For those of you who are on the fence, yoga is being studied more than ever all over the world. It is shown to be more effective than medication in treating depression, rewire and change the brain, reset the nervous system, balance the immune, endocrine, cardiovascular, and autonomic nervous systems. If those stats aren’t enough, take my personal story. Since 2014 I have weaned myself off of seven medications. I have lost over twenty pounds and learned to become more in tune with what my body needs. Most importantly, I have rewired my brain by creating new habits and turning off the mind each day. One of my biggest takeaways is that yoga is a LIFELONG practice. Practice makes practice. Someone like me will consistently have to work very hard and be very disciplined to stay medication and pain free. I embrace this. I love working on myself and studying my own behavior. I have examined my belief systems rooted in childhood in therapy. I have challenged my fears and put my worries on trial. I have written down every anxious thought and then re-written it as a neutral thought (thought records, baby!) Yoga is a lifestyle. I use the teachings throughout my day, my week, my life. I am always focusing on an intention each week so that I can easily re-route back when I get off track. I make a point to meditate every day. It is like brushing my teeth now. I sit in meditative seat in the morning and my dog lays in front of my legs. He obviously loves the energy.

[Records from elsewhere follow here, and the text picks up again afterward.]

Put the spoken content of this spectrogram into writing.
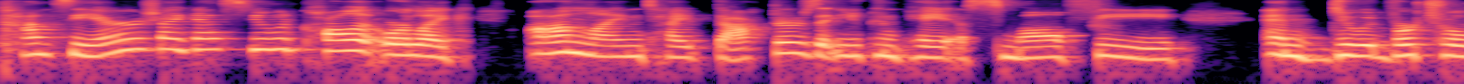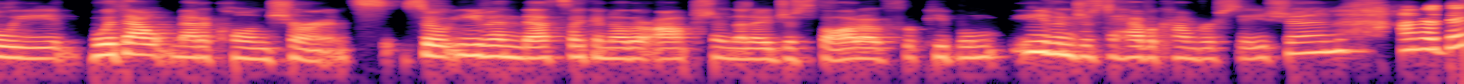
concierge, I guess you would call it, or like online type doctors that you can pay a small fee and do it virtually without medical insurance. So even that's like another option that I just thought of for people, even just to have a conversation. And are they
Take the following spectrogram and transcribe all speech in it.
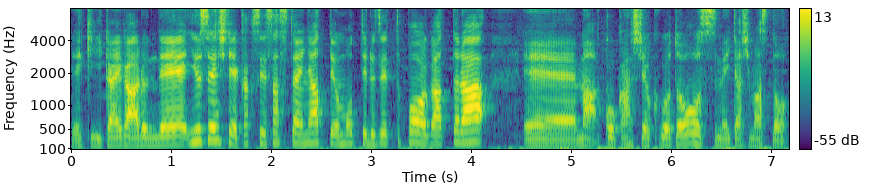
え切り替えがあるんで、優先して覚醒させたいなって思ってる Z パワーがあったら、えー、まあ、交換しておくことをお勧めいたしますと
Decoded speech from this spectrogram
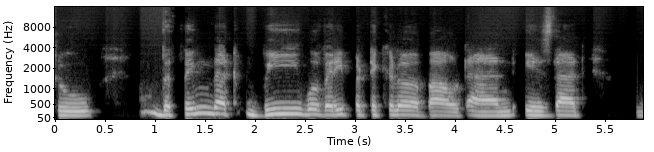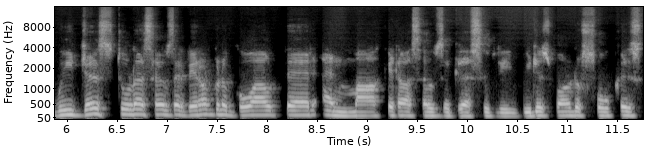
to. The thing that we were very particular about, and is that we just told ourselves that we're not going to go out there and market ourselves aggressively. We just wanted to focus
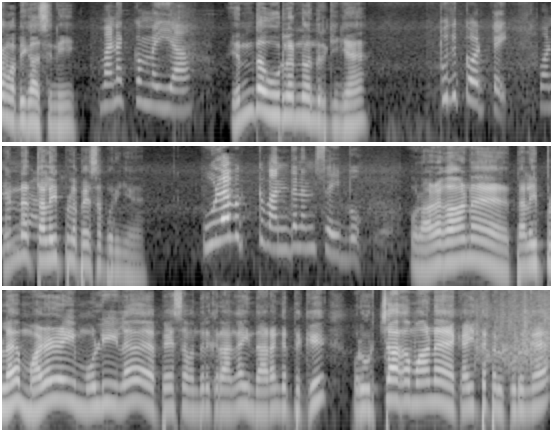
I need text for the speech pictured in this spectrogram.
வணக்கம் அபிகாசினி. வணக்கம் ஐயா. எந்த ஊர்ல இருந்து வந்திருக்கீங்க? புதுக்கோட்டை என்ன. தலைப்புல பேச போறீங்க? உழவுக்கு வந்தனம் செய்வோம். ஒரு அழகான தலைப்புல மழலை மொழியில பேச வந்திருக்கிறாங்க இந்த அரங்கத்துக்கு. ஒரு உற்சாகமான கைத்தட்டல் கொடுங்க.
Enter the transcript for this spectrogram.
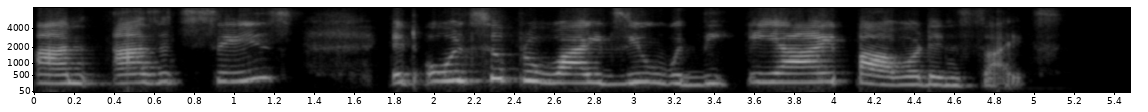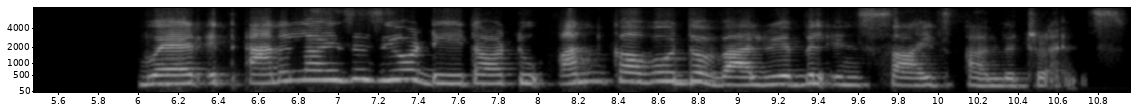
And as it says, it also provides you with the AI powered insights, where it analyzes your data to uncover the valuable insights and the trends.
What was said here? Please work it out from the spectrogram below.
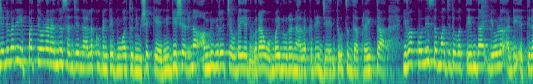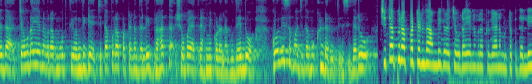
ಜನವರಿ ಇಪ್ಪತ್ತೇಳರಂದು ಸಂಜೆ ನಾಲ್ಕು ಗಂಟೆ ಮೂವತ್ತು ನಿಮಿಷಕ್ಕೆ ನಿಜೇಶ್ವರನ ಅಂಬಿಗಿರ ಚೌಡಯ್ಯನವರ ಒಂಬೈನೂರ ನಾಲ್ಕನೇ ಜಯಂತ್ಯೋತ್ಸವದ ಪ್ರಯುಕ್ತ ಯುವ ಕೋಲಿ ಸಮಾಜದ ವತಿಯಿಂದ ಏಳು ಅಡಿ ಎತ್ತಿರದ ಚೌಡಯ್ಯನವರ ಮೂರ್ತಿಯೊಂದಿಗೆ ಚಿತ್ತಾಪುರ ಪಟ್ಟಣದಲ್ಲಿ ಬೃಹತ್ ಶೋಭಾಯಾತ್ರೆ ಹಮ್ಮಿಕೊಳ್ಳಲಾಗುವುದು ಎಂದು ಕೋಲಿ ಸಮಾಜದ ಮುಖಂಡರು ತಿಳಿಸಿದರು. ಚಿತ್ತಾಪುರ ಪಟ್ಟಣದ ಅಂಬಿಗರ ಚೌಡಯ್ಯನವರ ಕಲ್ಯಾಣ ಮಂಟಪದಲ್ಲಿ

I am now taking this out into the world. My mission statement is to share yoga with others to help them heal and connect with their truest selves. This is a powerful healing modality. Yoga has been shown to significantly help patients suffering from all kinds of conditions and ailments. There is tons of working being done with yoga and; cancer, depression, PTSD, addiction, heart disease, Alzheimer’s disease, Muscular Sclerosis, the list goes on….
It is a weird thing to say, but I am grateful for my ENTIRE journey. I truly believe that I was meant to go through all of these lessons to make me a better yoga therapist. The more I study myself, the better I am as a healer. Yoga saved my life and I am forever grateful. I am a warrior and the power has always been within me, I just had to learn how to access it.
If any of you are struggling and want to give yoga a try, there are so many things you can try! That is why I love this field/realm, it so vast and personal. I invite you to try a meditation challenge. You can download an app, like Headspace or Calm, and just start with 5-minutes a day. Joining a local studio can be a great idea, just make sure you find one that is the right fit! If you try a yoga place, and feel like you do not jive with their energy, try another! Don’t get discouraged, it’s like picking out a doctor’s office or a hairdresser, you have to find the right fit.
If you are local to the Aldie, VA area, I will be offering yoga classes at the Wellness Connection, as well as therapeutic one-on-one sessions and anxiety workshops. Please visit the following link for more info! If you are interested in private yoga therapy via video chat, that is also an option. Feel free to contact me or visit my website, also pasted below:
“What lies behind us and what lies before us are tiny matters compared to what lies within us.” –Ralph Waldo Emerson
Love and healing light,